That woman is Eithne (Jessica Lefkow), who is undergoing chemotherapy for breast cancer and whose thoughts could hardly be more pertinent at this stage of the pandemic: Is there reason for hope? How to cope with uncertainty? How to make the most of a new beginning? “In the Middle of the Fields” fairly shivers with such timely questions as it unfurls in this U.S.-premiere production, while the audience sits on chairs or picnic blankets, listening over headphones.

But frustratingly, as written by Kinahan (“Wild Sky,” “The Frederick Douglass Project”), “In the Middle of the Fields” is so light on dramatic conflict and narrative momentum as to feel often like a long prose poem. That said, director Laley Lippard and her cast succeed in capitalizing on the play’s poignancy and lyricism, as well as all that aptness. The meadow location points to Solas Nua’s expertise at mounting theater in nontraditional spaces, as with its acclaimed “The Smuggler,” which Lippard directed. (The company commissioned Kinahan to expand this piece from a version seen in Ireland.)

Moving in front of the simple set’s off-white doorways, Lefkow is terrific, expertly calibrating the fluctuations of Eithne’s fear, exasperation and grit. The actress’s powerful presence steels a key moment of catharsis in which Eithne lets her anger rip. And Lefkow empowers the play’s funny moments: You believe that Eithne would see the humor in a fellow patient’s macabre chitchat in the chemo unit. (Have your nails fallen out yet? Have you had the mouth ulcers?)

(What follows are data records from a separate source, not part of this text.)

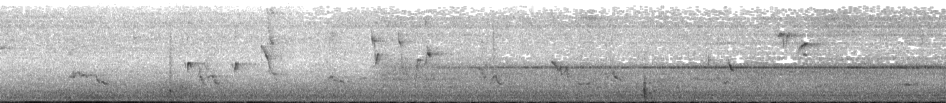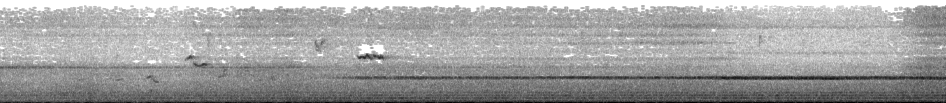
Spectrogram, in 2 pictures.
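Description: Approaching CSX freight train: a low steady rumble of diesel locomotives and rolling wheels that grows louder throughout. A thin, steady high tone joins about two-thirds of the way in.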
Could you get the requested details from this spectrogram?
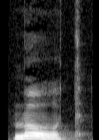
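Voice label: "mod", Scottish Gaelic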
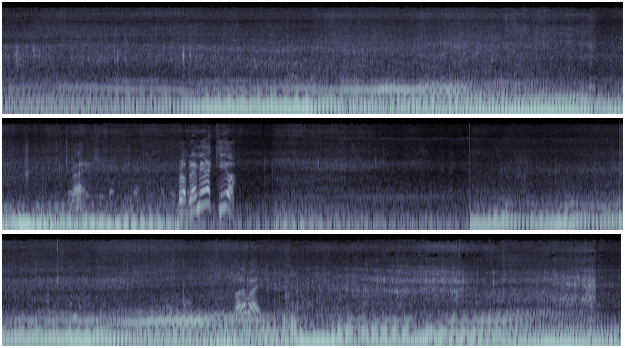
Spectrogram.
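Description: A car engine revs hard and strains.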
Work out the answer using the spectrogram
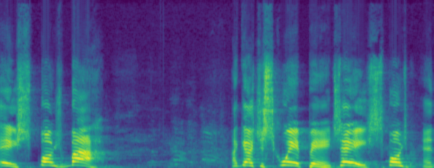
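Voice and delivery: put-on thick New York accent. Recalling voices heard on their left during a movie, thick New York accent. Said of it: "thickest New York accent voices".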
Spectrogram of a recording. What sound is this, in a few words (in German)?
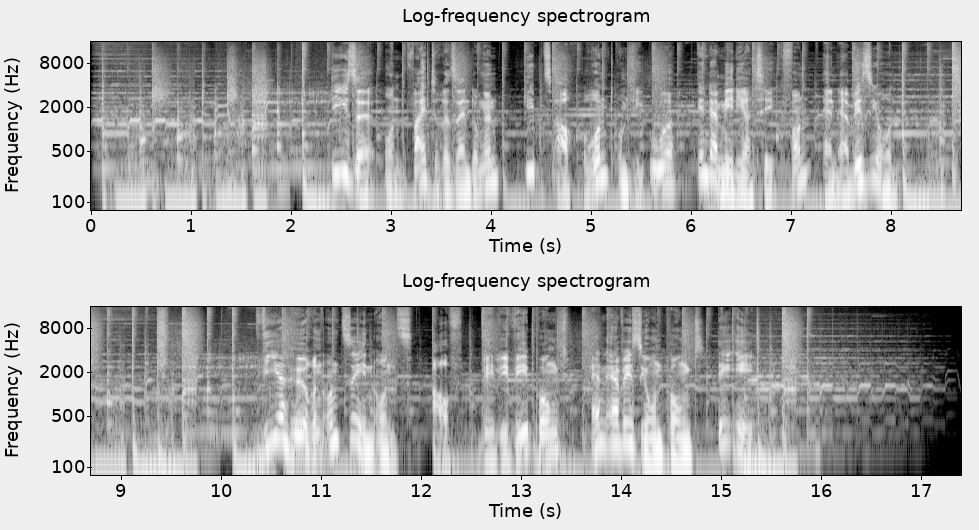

Ryan Sellers and Caroline Dubberly channel additional characters, with Sellers achieving particular vividness, including as a kindly volunteer driver. The cast also engages in meaning-heightening stage business, as when a grappled-with door becomes a barrier or a table.

Gordon Nimmo-Smith and Tosin Olufolabi’s sound design — music, baby noises, a sinister droning — conveys surroundings, memories and ideas. Certain ominous cues, including a heartbeat, seem belabored. As of Saturday, the sound levels hadn’t been perfected — I kept having to adjust the volume on my headphones.

The fact that sound design competes with city noises can add to the fun of theater in an urban park. Still, with literary sheen and earnest significance that dwarf the grass-blade-worth of story, “In the Middle of the Fields” won’t appeal to everyone. A little theatrical brooding about recovery and renaissance can go a long way.

In the Middle of the Fields, by Deirdre Kinahan. Directed by Laley Lippard; lighting, Marianne Meadows; choreographer, Tony Thomas. About 1 hour. Through June 12 at P Street Beach (entrance at 23rd and O streets NW). $55 for a Summer Theatre Membership (which also includes access to two upcoming digital productions).